3 answers

I love engineering, math, and drafting. Having trouble deciding which type of engineer I want to be. Should I take gen ed courses in my freshman year?

Updated Kannapolis, North Carolina

3 answers

Douglas’s Answer

Updated Easton, Massachusetts

Hi Brett,

No, I would not recommend that you take general courses your first year. There are many variations of "Engineering" but they are basically off shoots of the basic types of engineering: Mechanical, Electrical, Civil, Chemical. It has been my experience that the first year courses in all of these are very similar. Do a little research on the Internet and talk to engineers that are "in the field" as to the type of work each of them do and then enroll in the type of engineering which seems most appealing to you. It is very important that you select a branch of engineering that is appealing to you because engineering is not easy and yo will do much better working in an area that you find interesting. A very broad, basic classification of the engineering types is as follows: Mechanical Engineers work on things that move (i.e. airplanes, automobiles, machinery, etc.), Civil Engineers work on things that do not move (i.e. buildings, bridges, roads, structures, etc.), electrical engineers work on things having to do with electricity (i.e. computers, electrical distribution systems, motors, controls, etc.). You get the idea. Once you are in school, you will have the opportunity to talk with students and professors in all of the various types of engineering. If you decide that your initial pick wasn't what you really want to do, you can transfer to one of the others at the end of your first year without "loosing" many or any credits for the classes you have already taken.
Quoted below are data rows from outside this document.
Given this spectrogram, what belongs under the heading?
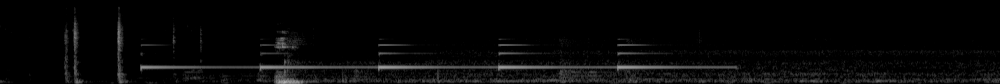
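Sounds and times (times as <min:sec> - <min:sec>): car warning chime dinging: 0:01.2 - 0:07.4.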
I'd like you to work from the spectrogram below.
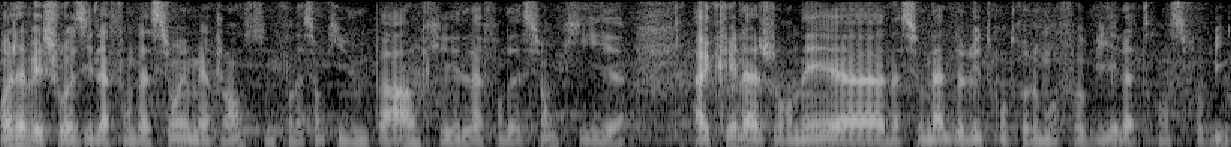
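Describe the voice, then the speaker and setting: Using an ordinary speaking voice, a man speaks at medium pitch and a fairly quick pace with ordinary pitch variation. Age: 30s. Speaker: pageant titleholder and show organizer. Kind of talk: interview.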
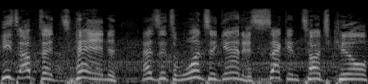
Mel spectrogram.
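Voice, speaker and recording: Noticeable background noise fills the recording. Over it, the voice is raised and projected. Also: man. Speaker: play-by-play sports commentator. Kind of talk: radio sports play-by-play.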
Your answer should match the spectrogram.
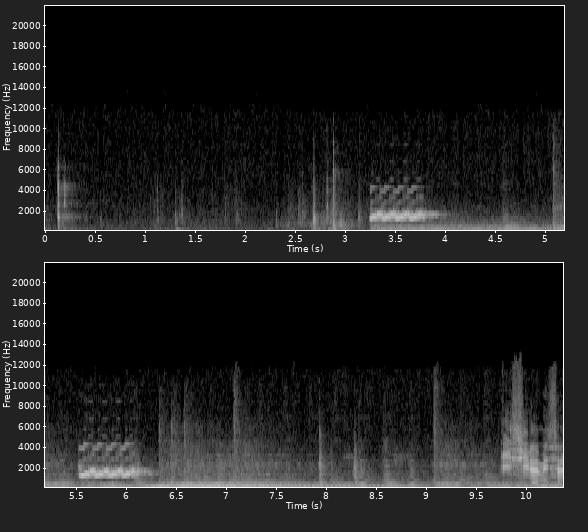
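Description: A telephone rings in repeated electronic trills, two bursts separated by a pause, clear over a soft dramatic music bed with a ticking undertone.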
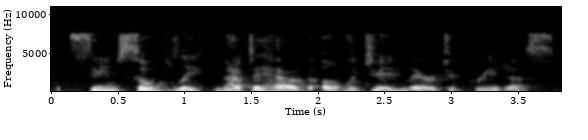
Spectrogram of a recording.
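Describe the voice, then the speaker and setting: A woman's voice: medium pitch, unhurried. Woman reading a memoir, dull lo-fi sound. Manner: gentle storytelling, voicing family members in dialogue. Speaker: reader of a memoir. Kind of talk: audiobook-style memoir reading.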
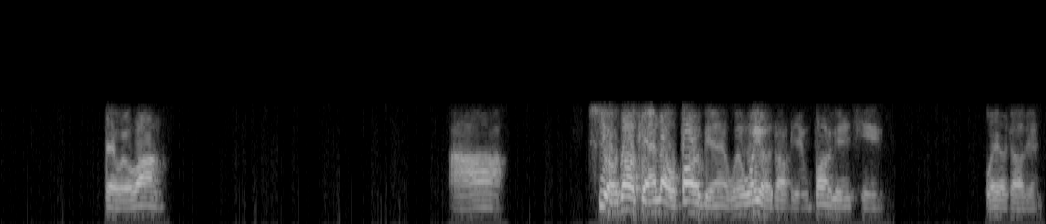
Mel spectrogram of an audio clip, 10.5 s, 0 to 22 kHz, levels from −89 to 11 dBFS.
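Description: Throughout, the speech sounds thin, buzzy and synthetic, with nothing above 3.5 kHz and little below 300 Hz. This is the AMR narrowband mobile codec, heavily damaged: its vocal-tract model, starved at what sounds like about 6.7 kbps, rebuilds the voice coarsely.

From 1.07 to 1.53 s a crackly edge appears on the loudest moments, and from 5.94 to 8.29 s this becomes a harsh fuzz. This is hard clipping: peaks overdriven by about 7 dB, then about 14 dB, are cut flat, adding high harmonics.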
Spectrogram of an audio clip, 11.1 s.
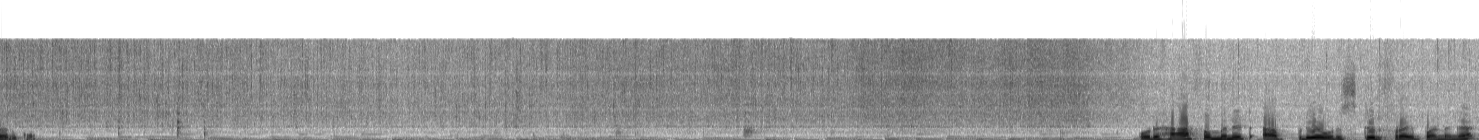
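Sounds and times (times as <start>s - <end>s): noodles sizzling in hot oil: 0.0s - 11.0s
spatula tapping pan: 5.5s - 5.9s.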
When I started out in engineering, I initially signed up for Civil Engineering, but after discussions with a few professors, changed my major to Mechanical Engineering and have been very happy with Mechanical Engineering working mostly with large power generating equipment .


Hope this helps,

Doug.

Lisa’s Answer

Updated Allentown, Pennsylvania

First, I'm assuming you are enrolling to study engineering. If so, most colleges will have a recommended sequence of courses for you to follow, and it's important that you follow it if you want to graduate in 4 years, as each engineering major will have its own specified coursework once you hit your junior and senior years. Some education requirements will be required, and it's likely that you'll have one or two your first several semesters. If you are not enrolled to study engineering, then you'll want to make sure you are taking the appropriate math and science courses expected of a first semester engineering student.


As for deciding what type of engineer to be, you typically don't declare your engineering major until after your third semester. Many colleges offer some sort of introductory engineering courses to help you decide. But if you've taken physics, think about what you studied and which areas you liked best: mechanics is mechanical engineering; statics is civil/structural engineering; and electricity/magnetism is electrical engineering. There are many other types of engineering, but they find their roots in one of the branches of physics.


Another idea is to read thru the course offerings and mark which ones seem most interesting....you may find that your school has a really great program in an engineering discipline you haven't considered. Look at the engineering clubs and groups and what their activities are, and what majors their members have.


As you enjoy drafting, I'd look at mechanical or structural as a starting point.


G. Mark’s Answer

Updated

In my undergraduate years, I saw that similar classes existed in both the engineering and liberal arts colleges, and that for the purpose of credit hours, were often interchangeable. But you would want to verify that at your particular college. As for taking gen ed classes, I would say most definitely yes, given that you have the time and funds necessary. If anything has helped me in solving problems and coming up with inventions, it's the fact that I took a lot of general courses in many areas prior to completing my engineering degree. You never know what will come in handy. One of my first patents was the mechanism for reconfiguring faulty packet switching networks, and I got that idea from having studied how the plasticity of the human brain allows it to recover from a stroke. Might never have seen that coming, had I not stumbled into that area, I think. Another patent had to do with verifying switching networks that popped out of thinking about how multiple patterns exist in a musical composition that make it sound so rich. It's always easier to solve problems when you apply a known pattern to a seemingly unrelated system. The Russian system of invention called TRIZ is based on that same idea, which I now know. But at the time, it just seemed like the easiest and most fun way of looking at problems. I'm always reminded of the Yogi Berra quote, "You can observe a lot by watching."